8:30 AM. Sonia is behind her glass porch door drinking something—a hot toddy?
The magnolia out my window will burst into flower in a couple of days.
The governor and the mayor seem to hate each other.
I️ believe Sonia has two floors, which she shares with the shadowy bald man. There are now a number of people in her apartment: two, three generations? Do they always live there? Or is this some kind of a group quarantine? The younger ones cook and bake, while Sonia helps out and does laundry upstairs. Sonia’s been smoking much less than usual—either, I’ve decided, for fear of getting sick, or because her family doesn’t like when she smokes.
Jasmine and her man, on the other hand, both seem to have taken up smoking with gusto. These are unprecedented times.
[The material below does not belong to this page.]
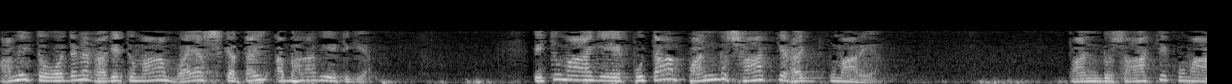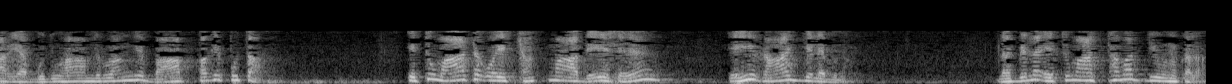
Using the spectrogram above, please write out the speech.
අමිතෝදන රජතුමා වයස්ගතයි අභාවයට ගියා. එතුමාගේ පුතා පණ්ඩු ශාක්‍ය රජකුමාරයා. පණ්ඩු ශාක්‍ය කුමාරයා බුදුහාමුදුරුවන්ගේ බාප්පගේ පුතා. එතුමාට ওই චක්මා දේශය එහි රාජ්‍ය ලැබුණා. ලැබෙලා එතුමා තවත් දියුණු කළා.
A note on capitalism: I’ve always considered myself to be a person who doesn’t particularly hate capitalism. Being paid for my art has meant being accepted by society, which is not something I️ take for granted. But now that society seems to be crumbling, there’s less pressure. There is less of a stigma attached to not making money—to not having “work.” So while I still want those things, I only want them insomuch as they will allow me to pay rent and buy food. They’re no longer symbols of success. Without the implication that busyness equals success, I’m happy to have slowed down. I’m just sitting at my desk, drawing, and writing this journal sometimes.
I️ also like not rushing around buying things, and not being pushed and trampled by other people who are rushing around buying things. There is a lot to think about there, and lots of time to think.
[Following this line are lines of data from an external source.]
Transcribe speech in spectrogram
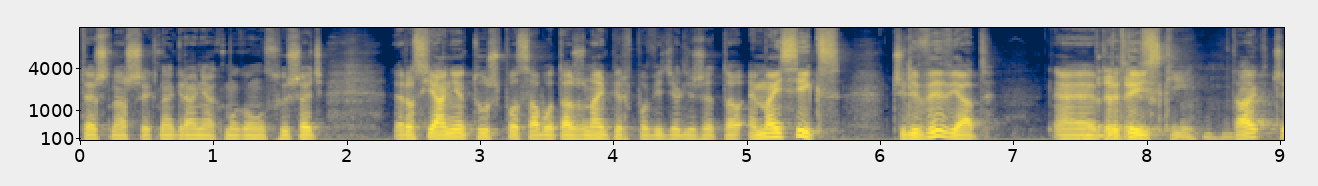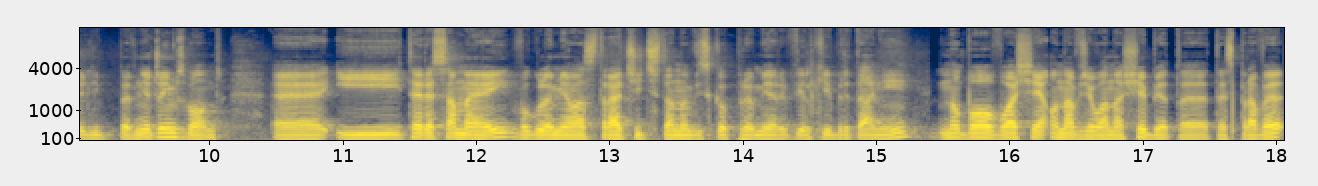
też naszych nagraniach mogą usłyszeć. Rosjanie tuż po sabotażu najpierw powiedzieli, że to MI6, czyli wywiad e, brytyjski, brytyjski tak? czyli pewnie James Bond. E, I Theresa May w ogóle miała stracić stanowisko premier Wielkiej Brytanii, no bo właśnie ona wzięła na siebie tę sprawę,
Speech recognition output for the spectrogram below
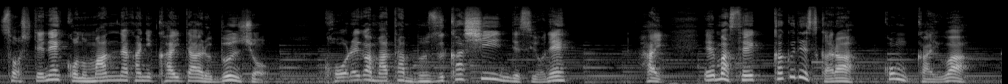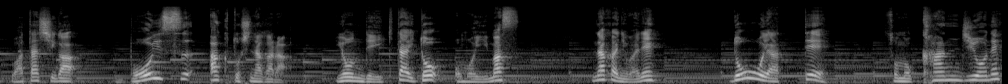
そしてね、この真ん中に書いてある文章。これがまた難しいんですよね。はい。えー、まあ、せっかくですから、今回は私が voice act しながら読んでいきたいと思います。中にはね、どうやってその漢字をね、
1 PM. Phyllis and Douglas—both squirrels—have sex, or foreplay, or a fight.
2 PM. Jasmine is wiping down her doorknobs.
2:09 PM. Jasmine is smoking on the porch. She looks so sad.
5 PM. Went for a run with Bartholomew in a very crowded park. Swerved and dodged to try to keep the recommended six-foot distance from others, but it wasn’t easy, especially as a twosome. Social distancing has been nice for me, in a way. In general, I️ can’t stand having my personal space invaded, especially by a stranger, and am always trying to manage things so people don’t touch or lunge at me on the sidewalks—a losing battle. But now, I’m keeping my distance for the common good. Everyone is doing it. Except the people who aren’t, who are irresponsible assholes.
We saw three Irishmen playing music on their stoop for Saint Patrick’s Day. I️ teared up. The world as we know it seems to have ended.
6 PM. Lonely.
Sonia ate a banana. The normal way.
One of the magnolia buds is just, just, just about to bloom.
I’ve decided to name Jasmine’s man Peter.
Sonia’s man, the bald one, is more of a Cal—short for Calvin. A nice, bald name.
Last night I panicked because the fairy doll I keep on my counter had lost her baby. I bought the fairy from little girls on the street a few months ago. Shy girls, and good artists. We found the baby (who is made of yarn and a wooden bead) under the counter, untouched, and reunited them. I named the fairy Nectar, and Bartholomew named her baby Seedling.
I’m starting to understand why things are named. It’s a way of making friends with someone you shouldn’t be friends with, because that person is unknown, or imaginary, or an object.